Tina Kim Gallery is delighted to present Ability vs. Invisibility, the first solo exhibition in the United States by South Korean artist Chung Seoyoung. Following her first group show in New York, Two Hours (2016)—also presented by Tina Kim Gallery—Chung will present a range of works from 2007 to the present in the upcoming exhibition, on view from March 2 to April 15, 2017.

Throughout her career, Chung has rigorously worked with a precise sculptural language, carefully manipulating everyday objects and materials, and intervening into the spaces with which her works engage. Since the early 2000s, her work has expanded to include video, performance and sound, with many of her recent exhibitions in Seoul taking the form of sculptural interventions into existing spaces, including an abandoned model house (Apple vs. Banana, 2011) and a pavilion in Deoksu Palace (Deoksugung Project, 2012). Part of a generation of artists who contributed significantly to the development of contemporary art in Seoul in the 1990s, Chung continues to develop idiosyncratic work that delights viewers.

Chung received her M.F.A. in Sculpture from Seoul National University in 1989, when the Korean art scene was still largely dominated by the opposition between modern abstract painting (a legacy of the country’s Dansaekhwa movement of the 1970s) and the populist Minjung art movement. Soon afterwards, she began studying at the Staatliche Akademie der Bildenden Künste in Stuttgart, Germany, where she lived for several years while seeking out a mode of sculpture that would move beyond this opposition.

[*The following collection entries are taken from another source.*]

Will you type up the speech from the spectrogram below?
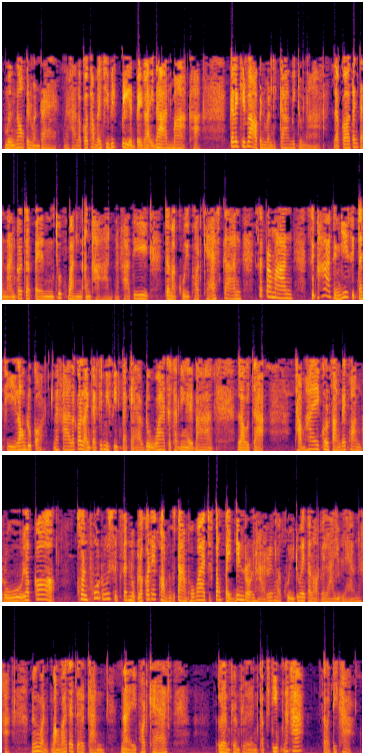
เมืองนอกเป็นวันแรกนะคะ แล้วก็ทำให้ชีวิตเปลี่ยนไปหลายด้านมากค่ะ ก็เลยคิดว่าเอาเป็นวันที่เก้ามิถุนาแล้วก็ตั้งแต่นั้นก็จะเป็นทุกวันอังคารนะคะ ที่จะมาคุยพอดแคสต์กันสักประมาณสิบห้าถึงยี่สิบนาทีลองดูก่อนนะคะ แล้วก็หลังจากที่มี feedback แล้วดูว่าจะทำยังไงบ้าง เราจะ ทำให้คนฟังได้ความรู้ แล้วก็คนพูดรู้สึกสนุกแล้วก็ได้ความรู้ตาม เพราะว่าจะต้องไปดิ้นรนหาเรื่องมาคุยด้วยตลอดเวลาอยู่แล้วนะคะนื่องหวังว่าจะเจอกันในพอดแคสต์ Learn เพลินๆกับพี่ทิพย์นะคะ สวัสดีค่ะ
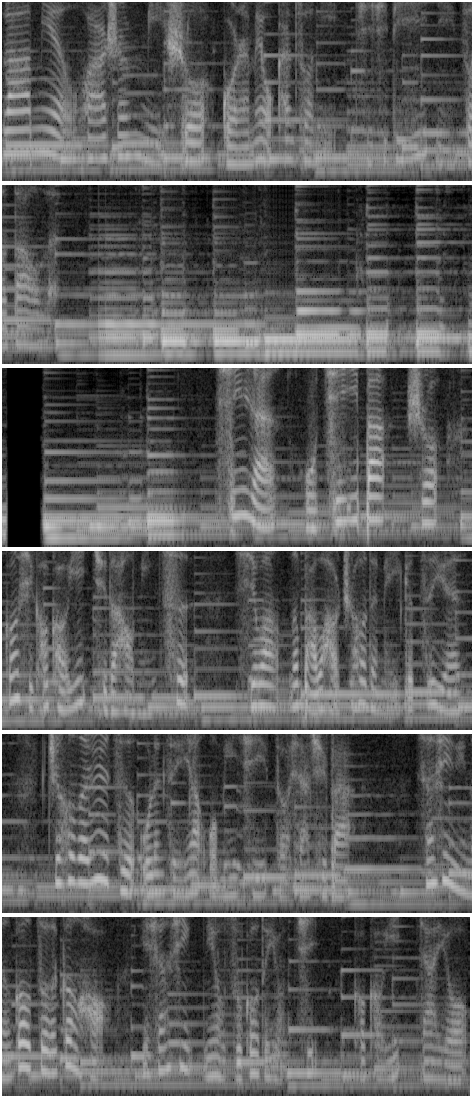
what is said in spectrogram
拉面花生米说果然没有看错你，琪琪第一，你做到了。欣然五七一八说：“恭喜 Coco 一取得好名次，希望能把握好之后的每一个资源。之后的日子无论怎样，我们一起走下去吧。相信你能够做得更好，也相信你有足够的勇气。Coco 一加油！”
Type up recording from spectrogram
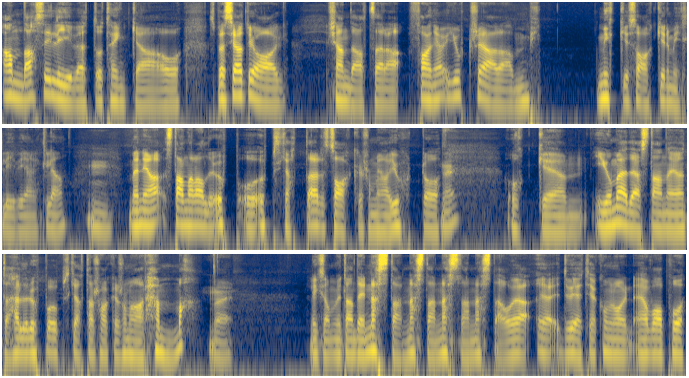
Andas i livet och tänka och Speciellt jag kände att så här, fan jag har gjort så jävla my- mycket saker i mitt liv egentligen Mm. Men jag stannar aldrig upp och uppskattar saker som jag har gjort och, Nej. och ehm, i och med det stannar jag inte heller upp och uppskattar saker som jag har hemma Nej. Liksom, utan det är nästa, nästa, nästa, nästa och jag, jag, du vet, jag kommer ihåg när jag var på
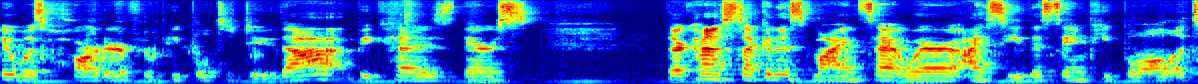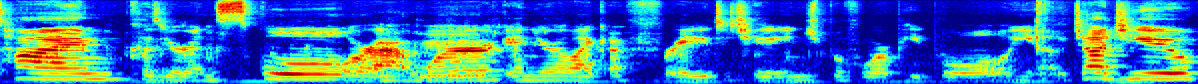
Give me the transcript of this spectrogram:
it was harder for people to do that because there's they're kind of stuck in this mindset where i see the same people all the time because you're in school or at Mhm. work and you're like afraid to change before people you know judge you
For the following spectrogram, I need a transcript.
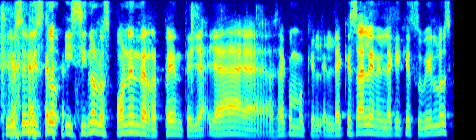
Sí los he visto y si no los ponen de repente, ya, ya, o sea, como que el, día que salen, el día que hay que subirlos,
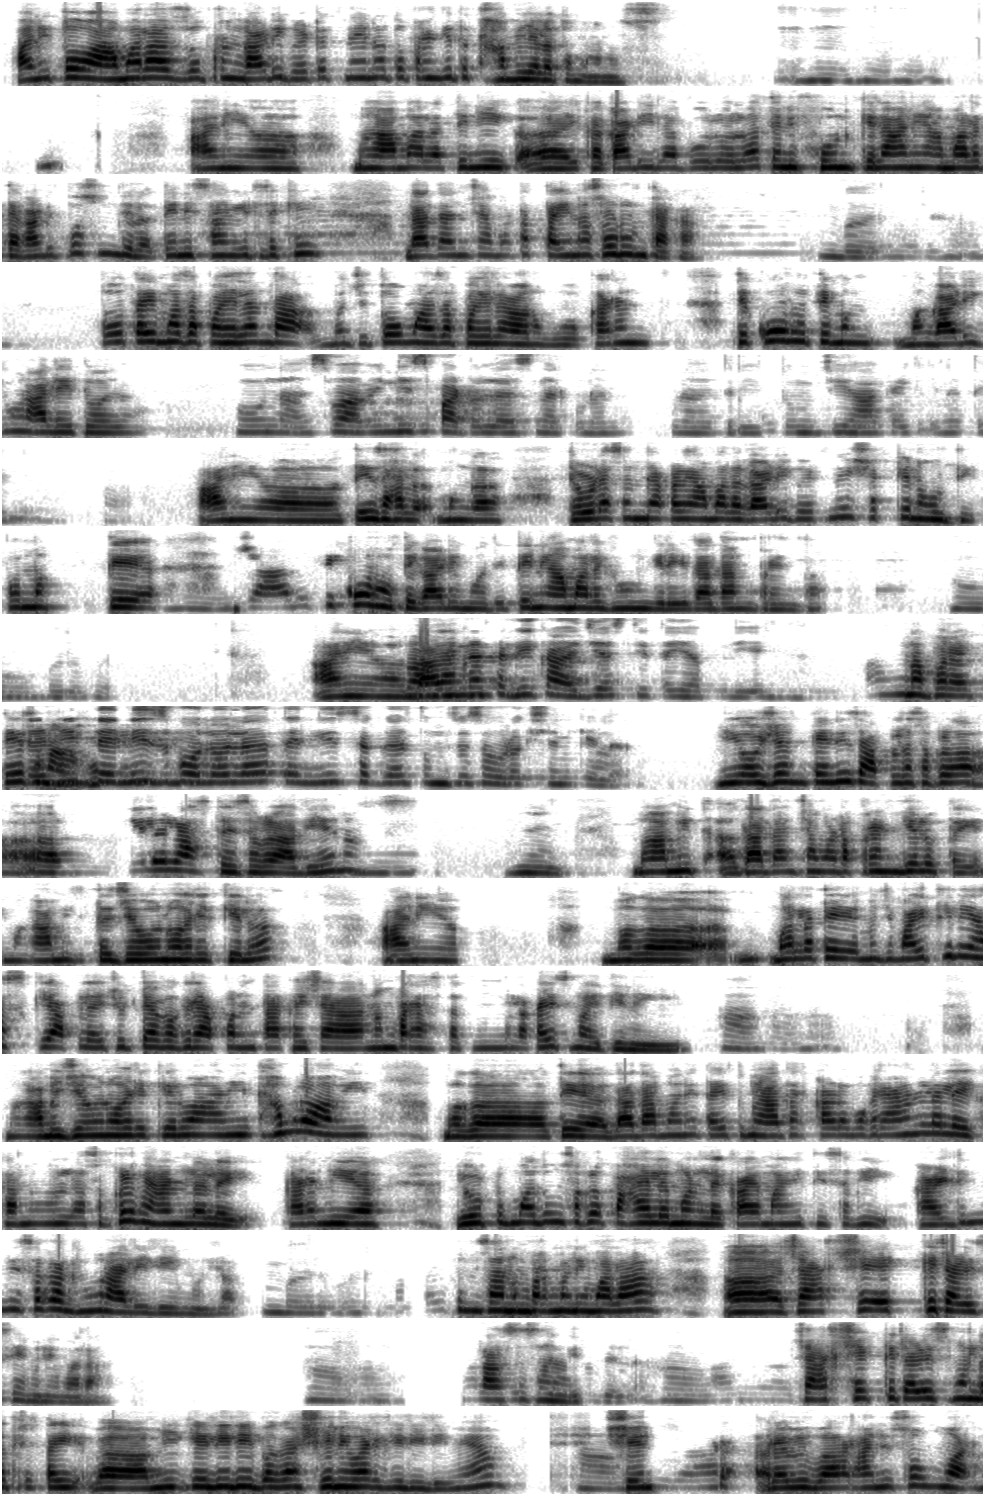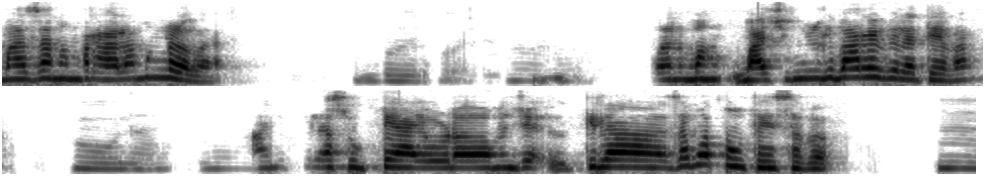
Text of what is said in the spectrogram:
आणि तो आम्हाला जोपर्यंत गाडी भेटत नाही ना तोपर्यंत इथं थांबलेला तो माणूस. आणि मग आम्हाला त्यांनी एका गाडीला बोलवलं. त्यांनी फोन केला आणि आम्हाला त्या गाडीत बसून दिलं. त्यांनी सांगितलं की दादांच्या मठात ताईंना सोडून टाका. हा. तो ताई माझा पहिल्यांदा म्हणजे तो माझा पहिला अनुभव. कारण ते कोण होते मग? मग गाडी घेऊन आले तो. हो ना स्वामींनीच पाठवलं असणार कुणाला कुणाला तरी तुमची हाक ऐकली ना त्यांनी. आणि ते झालं. मग तेवढ्या संध्याकाळी आम्हाला गाडी भेटणे शक्य नव्हती. पण मग ते. जे आले ते कोण होते गाडीमध्ये? त्यांनी आम्हाला घेऊन गेले दादांपर्यंत. हो बरोबर. आणि स्वामींना सगळी काळजी असते ताई आपली. ना बरं तेच ना. त्यांनी त्यांनीच बोलवलं त्यांनीच सगळं तुमचं संरक्षण केलं. नियोजन त्यांनीच आपलं सगळं केलेलं असतंय सगळं आधी आहे ना? हम्म. मग आम्ही दादांच्या मठापर्यंत गेलो होतो. मग आम्ही तिथं जेवण वगैरे केलं. आणि मग अं, मला ते म्हणजे माहिती नाही असं की आपल्या चिठ्ठ्या वगैरे आपण टाकायच्या नंबर असतात मला काहीच माहिती नाही. हा हा हा. मग आम्ही जेवण वगैरे केलो आणि थांबलो आम्ही. मग ते दादा म्हणे ताई तुम्ही आधार कार्ड वगैरे आणलेलं आहे का? मी म्हणलं सगळं मी आणलेलं आहे. कारण मी युट्यूब मधून सगळं पाहायला म्हणलं काय माहिती सगळी काढली मी सगळं घेऊन आलेली आहे म्हणलं. तुमचा नंबर म्हणे मला चारशे एक्केचाळीस आहे म्हणे मला. मला असं सांगितलं. दिलं. हा. चारशे एक्केचाळीस म्हणलं तर ताई मी गेलेली बघा शनिवार गेलेली मी शनिवार रविवार आणि सोमवार माझा नंबर आला मंगळवार. पण मग माझी मुलगी बारावीला तेव्हा. आणि तिला सुट्ट्या एवढं म्हणजे तिला जमत नव्हतं हे सगळं. हम्म.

By the time Chung returned to Seoul in 1996, international art biennales had begun to proliferate widely, serving as platforms for more experimental practices. However, given the lack of domestic institutional support at the time, South Korean artists and their artworks were often cast as simple manifestations of Korean-ness on these global platforms. Chung’s work, however, did not indulge the desire for easily legible cultural symbols or narratives. She instead focused on transposing her perception of industrialism and domestic, urban environments into the vernacular of her sculpture, which often operated through a logic of denial and reduction. Drawings reduced objects to their most basic representations, performers sat impassively in front of the audience, and language became uncanny, at odds with objects and sometimes behaving as an object itself.